When Dottie Kauppi won $67,000 on the $5 Deluxe Double Diamond Mine machine, there were hundreds of people in the casino and everyone was buoyed by the news of her success. The casino patrons began tipping better, betting extravagantly, drinking more and not the swill but the top shelf stuff, holding tightly to the fragile, impossible hope that fortune would favor them all. The casino was filled with an energetic buzz that made it seem like a brighter, happier place. Olivier Bertrand, a young logger from Calumet by way of Montreal, flush with a small victoire at the Black Jack table, got so caught up in the moment he fell to his knees in front of his girlfriend, Naomi Hawk. He said, “Chère, I don’t got a ring for you but I do have a big heart. Marry me.” Naomi, ever the pragmatist, said yes but added, “You better get that ring, soon.” Shortly thereafter, they were found having vocal, athletic sex in the bathroom just outside the Keno Hall, Olivier’s jeans pooled around his ankles, his pale thighs gleaming whitely. They would break up four weeks later when Olivier failed to produce a ring, but that night, Olivier and Naomi would gloat, loudly, proudly, and often, that they were having the best night of their lives.
“… Naomi, ever the pragmatist, said yes but added, ‘You better get that ring, soon’…”

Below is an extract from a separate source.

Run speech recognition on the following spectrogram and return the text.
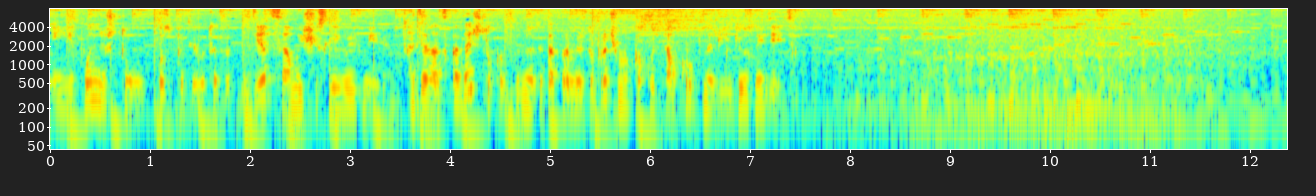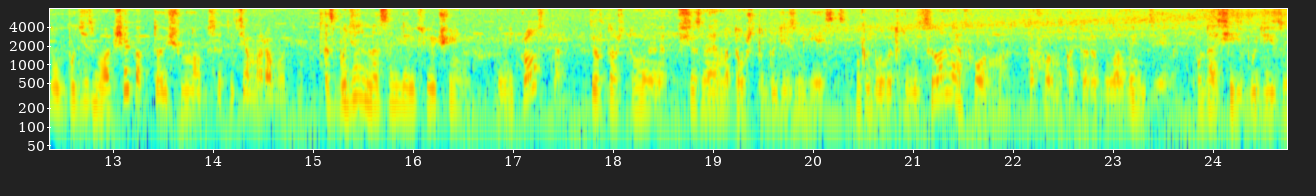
и поняли, что, господи, вот этот дед самый счастливый в мире. Хотя надо сказать, что как бы, ну это так, про между прочим, он какой-то там крупный религиозный деятель. Ну, буддизм вообще как-то очень много с этой темой работает. С буддизмом на самом деле все очень бы, непросто. Дело в том, что мы все знаем о том, что буддизм есть ну, как бы его традиционная форма, та форма, которая была в Индии. У нас есть буддизм,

But then, the frenzied buzz grew fainter and fainter until sooner than anyone expected or could bear, the casino became, once again, what it had always been—dry, hot, choked with the smell of stale cigarette smoke and body odor, populated by grizzled gamblers and alcoholics, trapped in their weathered, worn skins. Husbands and wives stopped holding hands, speaking to each other sweetly. Friends stood farther apart. The dealers grew terse, their backs and feet aching uncomfortably. A bitter, longstanding argument flared between Mark Badke and Vince Lahti over the girl they both loved in high school, one Anne Linden who proudly served the local community as Miss Winter Carnival in 1989. She married Mark after dating Vince but died ten years later in a freak ice fishing accident Vince had blamed Mark for ever since. Harsh words were spoken; a bottle of Bud Light was broken over an ATM machine and its jagged edge was waved wildly through the air; there was a scuffle; and then a girlish slap fight erupted, making everyone watching uncomfortable. The bored security guards with their guts draped over their polyester waistbands stood and watched, offering insightful commentary.
For weeks after Dottie’s big win, people stared wistfully at the Deluxe Double Diamond Mine slot machine, approaching it with a certain reverence as if the ghost of prosperity still lingered.
Roxane Gay’s writing appears or is forthcoming in Mid-American Review, McSweeney’s (online), Gargoyle, Annalemma, Hobart and others. She is the co-editor of PANK and can be found online at http://www.roxanegay.com.
© 2010, Metazen.